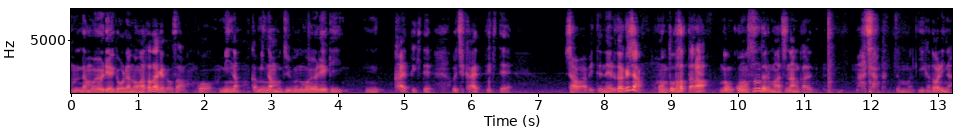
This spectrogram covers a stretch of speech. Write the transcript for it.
最寄り駅俺は野方だけどさこうみんなみんなも自分の最寄り駅に帰ってきて家帰ってきてシャワー浴びて寝るだけじゃん。本当だったら。でもこの住んでる町なんか町なんかって言い方悪いな。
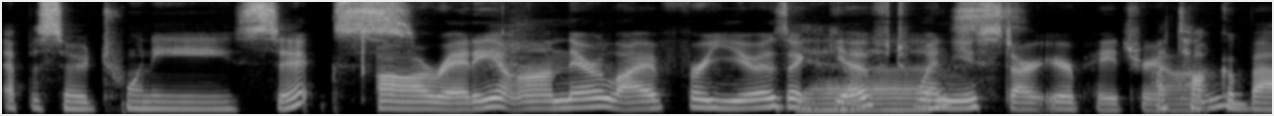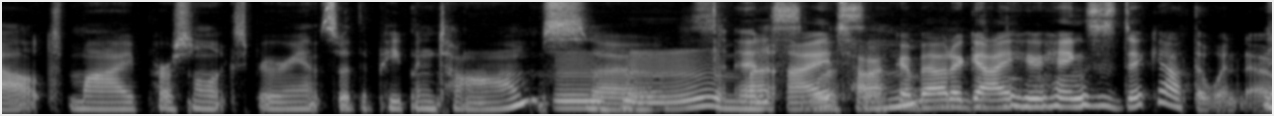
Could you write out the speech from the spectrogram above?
episode 26 already on there live for you as a yes. gift when you start your patreon i talk about my personal experience with the peeping toms so mm-hmm. and i listen. talk about a guy who hangs his dick out the window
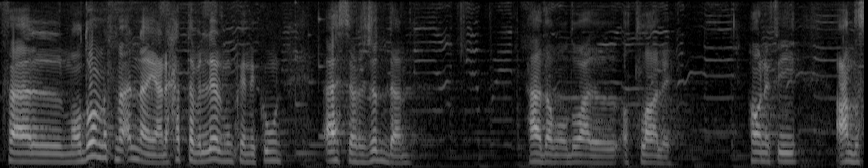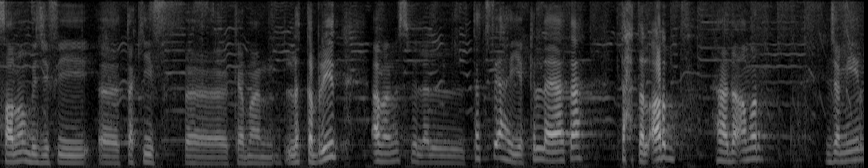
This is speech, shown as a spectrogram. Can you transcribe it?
فالموضوع مثل ما قلنا يعني حتى بالليل ممكن يكون آسر جدا هذا موضوع الإطلالة. هون في عند الصالون بيجي في آه، تكييف آه، كمان للتبريد. أما بالنسبة للتدفئة هي كلياتها تحت الأرض. هذا أمر جميل.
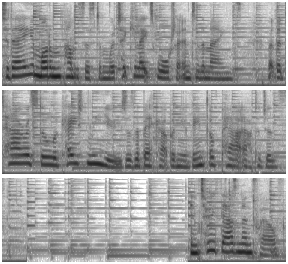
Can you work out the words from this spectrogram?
Today, a modern pump system reticulates water into the mains, but the tower is still occasionally used as a backup in the event of power outages. In 2012,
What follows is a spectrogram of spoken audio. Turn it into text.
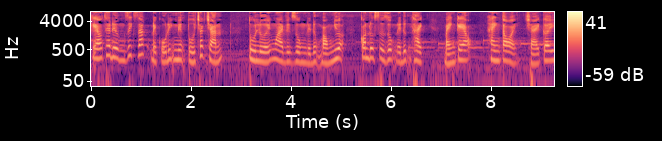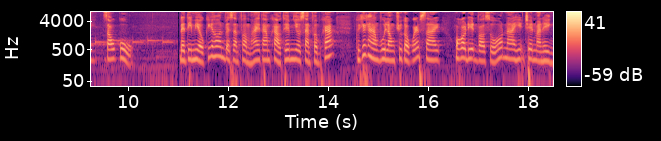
kéo theo đường rích rắc để cố định miệng túi chắc chắn. Túi lưới ngoài việc dùng để đựng bóng nhựa, còn được sử dụng để đựng thạch, bánh kẹo, hành tỏi, trái cây, rau củ. Để tìm hiểu kỹ hơn về sản phẩm hay tham khảo thêm nhiều sản phẩm khác, quý khách hàng vui lòng truy cập website hoặc gọi điện vào số hotline hiện trên màn hình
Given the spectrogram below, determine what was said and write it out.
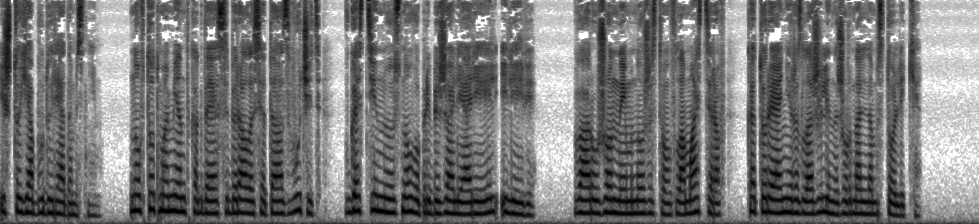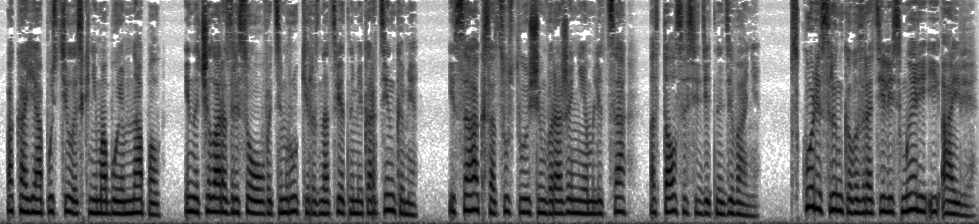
И что я буду рядом с ним. Но в тот момент, когда я собиралась это озвучить, в гостиную снова прибежали Ариэль и Леви, вооруженные множеством фломастеров, которые они разложили на журнальном столике. Пока я опустилась к ним обоим на пол и начала разрисовывать им руки разноцветными картинками, Исаак с отсутствующим выражением лица остался сидеть на диване. Вскоре с рынка возвратились Мэри и Айви.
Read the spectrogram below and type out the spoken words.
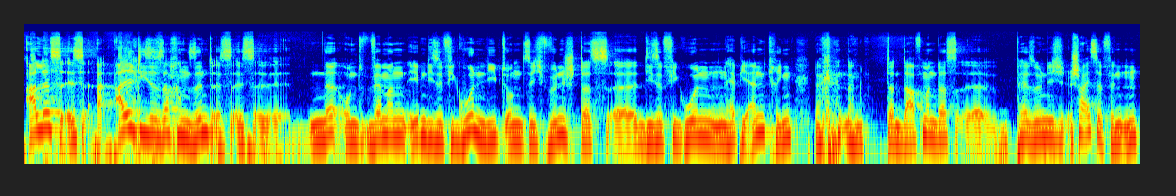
Alles ist, all diese Sachen sind es. es äh, ne? Und wenn man eben diese Figuren liebt und sich wünscht, dass äh, diese Figuren ein Happy End kriegen, dann, dann, dann darf man das äh, persönlich scheiße finden.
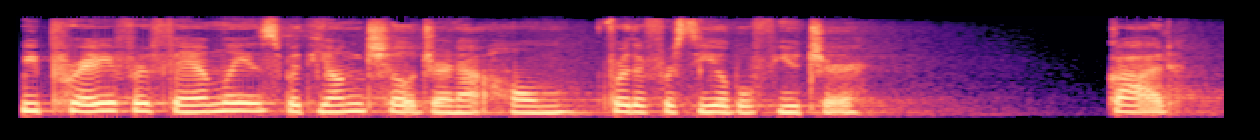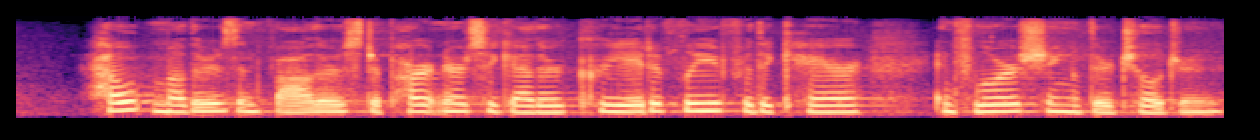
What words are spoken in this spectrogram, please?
We pray for families with young children at home for the foreseeable future. God, help mothers and fathers to partner together creatively for the care and flourishing of their children.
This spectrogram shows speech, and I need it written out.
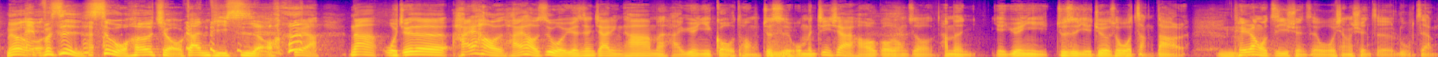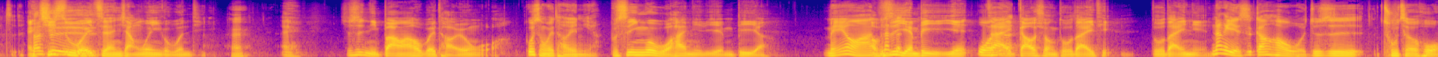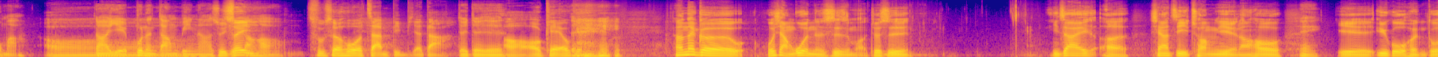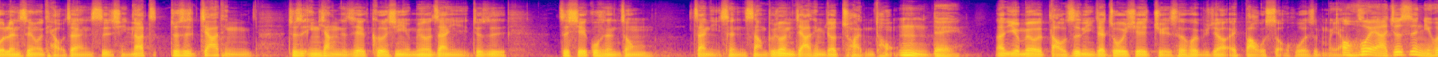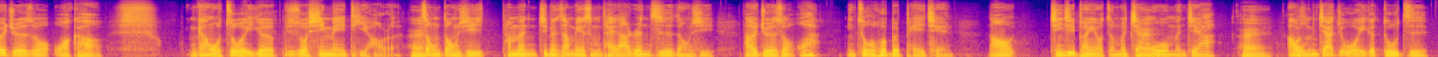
没有，哎、不是，是我喝酒 干屁事哦。对啊，那我觉得还好，还好是我原生家庭，他们还愿意沟通，就是我们静下来好好沟通之后，他们也愿意，就是也觉得说我长大了，可以让我自己选择我想选择的路，这样子。哎、其实我一直很想问一个问题，哎，哎、就是你爸妈会不会讨厌我啊？为什么会讨厌你啊？不是因为我害你延毕啊，没有啊，哦，不是延毕，延我那在高雄多待一天，多待一年。那个也是刚好我就是出车祸嘛，哦，那也不能当兵啊，所以就所以刚好，出车祸占比比较大。对对对，哦，OK OK，那那个我想问的是什么？就是你在呃现在自己创业，然后对也遇过很多人生有挑战的事情，那就是家庭就是影响你的这些个性有没有在你就是这些过程中在你身上？比如说你家庭比较传统，嗯对。那有没有导致你在做一些决策会比较哎、保守或者什么样？哦，会啊，就是你会觉得说，哇靠，你看我做一个，比如说新媒体好了，哎这种东西他们基本上没有什么太大认知的东西，他会觉得说，哇，你做会不会赔钱？然后亲戚朋友怎么讲哎我们家哎，啊？我们家就我一个独子，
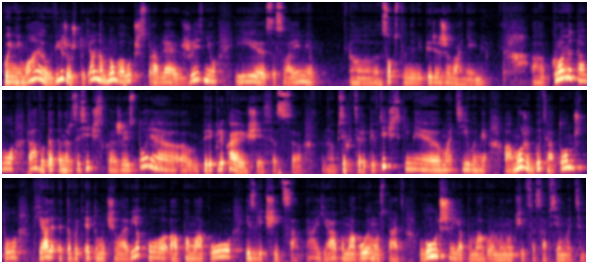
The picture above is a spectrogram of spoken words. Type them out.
понимаю, вижу, что я намного лучше справляюсь с жизнью и со своими а, собственными переживаниями. А, кроме того, да, вот эта нарциссическая же история, э, перекликающаяся с психотерапевтическими мотивами, а, может быть о том, что я этого, этому человеку а, помогу излечиться, да, я помогу ему стать лучше, я помогу ему научиться со всем этим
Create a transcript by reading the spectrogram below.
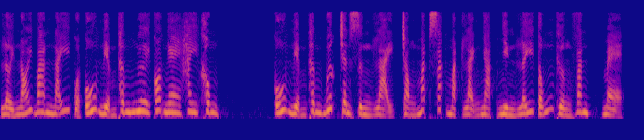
lời nói ban nãy của cố niệm thâm ngươi có nghe hay không? Cố niệm thâm bước chân dừng lại, trong mắt sắc mặt lạnh nhạt nhìn lấy Tống Thường Văn, mẹ,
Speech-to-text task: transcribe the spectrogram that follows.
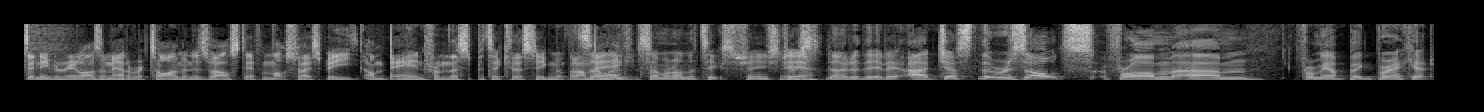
Didn't even realise I'm out of retirement as well, Steph. I'm not supposed to be. I'm banned from this particular segment, but I'm someone, back. someone on the text machine just noted that. Uh, just the results from um, from our big bracket.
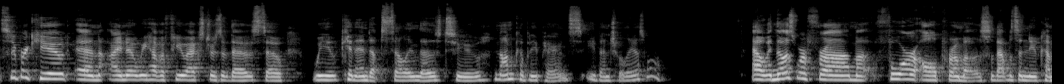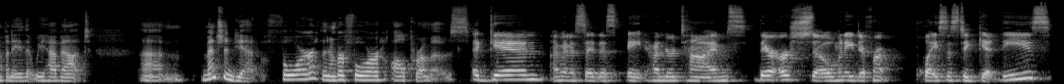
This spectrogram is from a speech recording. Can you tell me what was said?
super cute. And I know we have a few extras of those. So we can end up selling those to non-company parents eventually as well. Oh, and those were from Four All Promos. So that was a new company that we have not um, mentioned yet. Four, the number four, all promos. Again, I'm going to say this 800 times. There are so many different places to get these.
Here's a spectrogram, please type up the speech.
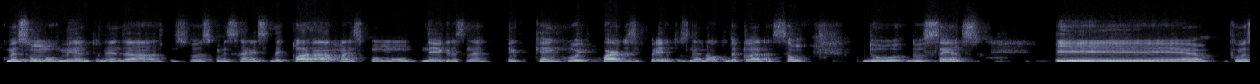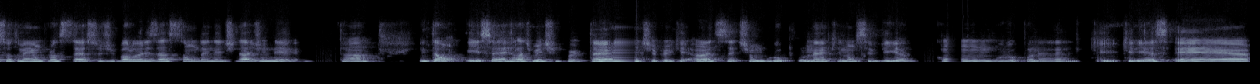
começou um movimento, né, das pessoas começarem a se declarar mais como negras, né, que inclui pardos e pretos, né, na autodeclaração do, do censo, e começou também um processo de valorização da identidade negra, tá? Então, isso é relativamente importante, porque antes você tinha um grupo, né, que não se via com um grupo, né, que queria é,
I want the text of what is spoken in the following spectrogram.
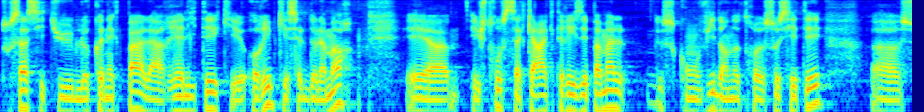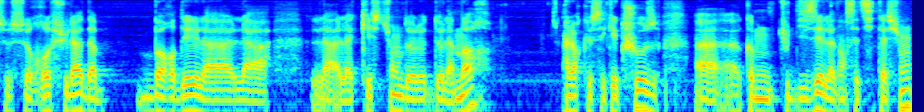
tout ça si tu le connectes pas à la réalité qui est horrible, qui est celle de la mort. Et, euh, je trouve que ça caractérisait pas mal ce qu'on vit dans notre société, ce, refus-là d'aborder la, question de la mort. Alors que c'est quelque chose, euh, comme tu le disais là dans cette citation,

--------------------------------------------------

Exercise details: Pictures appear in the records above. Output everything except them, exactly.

Answer box:
This spectrogram covers a stretch of speech. Write the transcript for it.
最寄り駅俺は野方だけどさこうみんなみんなも自分の最寄り駅に帰ってきて家帰ってきてシャワー浴びて寝るだけじゃん。本当だったら。でもこの住んでる町なんか町なんかって言い方悪いな。
Could you write out the speech from the spectrogram above?
episode 26 already on there live for you as a yes. gift when you start your patreon i talk about my personal experience with the peeping toms so mm-hmm. and i listen. talk about a guy who hangs his dick out the window
This is speech, shown as a spectrogram. Can you transcribe it?
فالموضوع مثل ما قلنا يعني حتى بالليل ممكن يكون آسر جدا هذا موضوع الإطلالة. هون في عند الصالون بيجي في آه، تكييف آه، كمان للتبريد. أما بالنسبة للتدفئة هي كلياتها تحت الأرض. هذا أمر جميل.
Can you work out the words from this spectrogram?
Today, a modern pump system reticulates water into the mains, but the tower is still occasionally used as a backup in the event of power outages. In 2012,
What follows is a spectrogram of spoken audio. Turn it into text.
kéo theo đường rích rắc để cố định miệng túi chắc chắn. Túi lưới ngoài việc dùng để đựng bóng nhựa, còn được sử dụng để đựng thạch, bánh kẹo, hành tỏi, trái cây, rau củ. Để tìm hiểu kỹ hơn về sản phẩm hay tham khảo thêm nhiều sản phẩm khác, quý khách hàng vui lòng truy cập website hoặc gọi điện vào số hotline hiện trên màn hình
Given the spectrogram below, determine what was said and write it out.
И что я буду рядом с ним. Но в тот момент, когда я собиралась это озвучить, в гостиную снова прибежали Ариэль и Леви, вооруженные множеством фломастеров, которые они разложили на журнальном столике. Пока я опустилась к ним обоим на пол и начала разрисовывать им руки разноцветными картинками, Исаак с отсутствующим выражением лица остался сидеть на диване. Вскоре с рынка возвратились Мэри и Айви.
Read the spectrogram below and type out the spoken words.
Alles ist, all diese Sachen sind es. es äh, ne? Und wenn man eben diese Figuren liebt und sich wünscht, dass äh, diese Figuren ein Happy End kriegen, dann, dann, dann darf man das äh, persönlich scheiße finden.
What words are spoken in this spectrogram, please?
We pray for families with young children at home for the foreseeable future. God, help mothers and fathers to partner together creatively for the care and flourishing of their children.
This spectrogram shows speech, and I need it written out.
没有，哎、不是，是我喝酒 干屁事哦。对啊，那我觉得还好，还好是我原生家庭，他们还愿意沟通，就是我们静下来好好沟通之后，他们也愿意，就是也觉得说我长大了，可以让我自己选择我想选择的路，这样子。哎、其实我一直很想问一个问题，哎，哎、就是你爸妈会不会讨厌我啊？为什么会讨厌你啊？不是因为我害你延毕啊，没有啊，哦，不是延毕，延我那在高雄多待一天，多待一年。那个也是刚好我就是出车祸嘛，哦，那也不能当兵啊，所以就所以刚好，出车祸占比比较大。对对对，哦，OK OK，那那个我想问的是什么？就是你在呃现在自己创业，然后对也遇过很多人生有挑战的事情，那就是家庭就是影响你的这些个性有没有在你就是这些过程中在你身上？比如说你家庭比较传统，嗯对。那有没有导致你在做一些决策会比较哎、保守或者什么样？哦，会啊，就是你会觉得说，哇靠，你看我做一个，比如说新媒体好了，哎这种东西他们基本上没有什么太大认知的东西，他会觉得说，哇，你做会不会赔钱？然后亲戚朋友怎么讲哎我们家哎，啊？我们家就我一个独子，
The picture above is a spectrogram of spoken words. Type them out.
понимаю, вижу, что я намного лучше справляюсь с жизнью и со своими а, собственными переживаниями. А, кроме того, да, вот эта нарциссическая же история, э, перекликающаяся с психотерапевтическими мотивами, а, может быть о том, что я этого, этому человеку а, помогу излечиться, да, я помогу ему стать лучше, я помогу ему научиться со всем этим
Create a transcript by reading the spectrogram below.
lời nói ban nãy của cố niệm thâm ngươi có nghe hay không? Cố niệm thâm bước chân dừng lại, trong mắt sắc mặt lạnh nhạt nhìn lấy Tống Thường Văn, mẹ,
Speech-to-text task: transcribe the spectrogram that follows.
Didn't even realise I'm out of retirement as well, Steph. I'm not supposed to be. I'm banned from this particular segment, but I'm someone, back. someone on the text machine just noted that. Uh, just the results from um, from our big bracket.
This spectrogram is from a speech recording. Can you tell me what was said?
super cute. And I know we have a few extras of those. So we can end up selling those to non-company parents eventually as well. Oh, and those were from Four All Promos. So that was a new company that we have not um, mentioned yet. Four, the number four, all promos. Again, I'm going to say this 800 times. There are so many different places to get these.
Here's a spectrogram, please type up the speech.
começou um movimento, né, das pessoas começarem a se declarar mais como negras, né, que inclui pardos e pretos, né, na autodeclaração do, do censo, e começou também um processo de valorização da identidade negra, tá? Então, isso é relativamente importante, porque antes você tinha um grupo, né, que não se via com um grupo, né, que queria é,
I want the text of what is spoken in the following spectrogram.
tout ça si tu le connectes pas à la réalité qui est horrible, qui est celle de la mort. Et, euh, je trouve que ça caractérisait pas mal ce qu'on vit dans notre société, ce, refus-là d'aborder la, question de la mort. Alors que c'est quelque chose, euh, comme tu le disais là dans cette citation,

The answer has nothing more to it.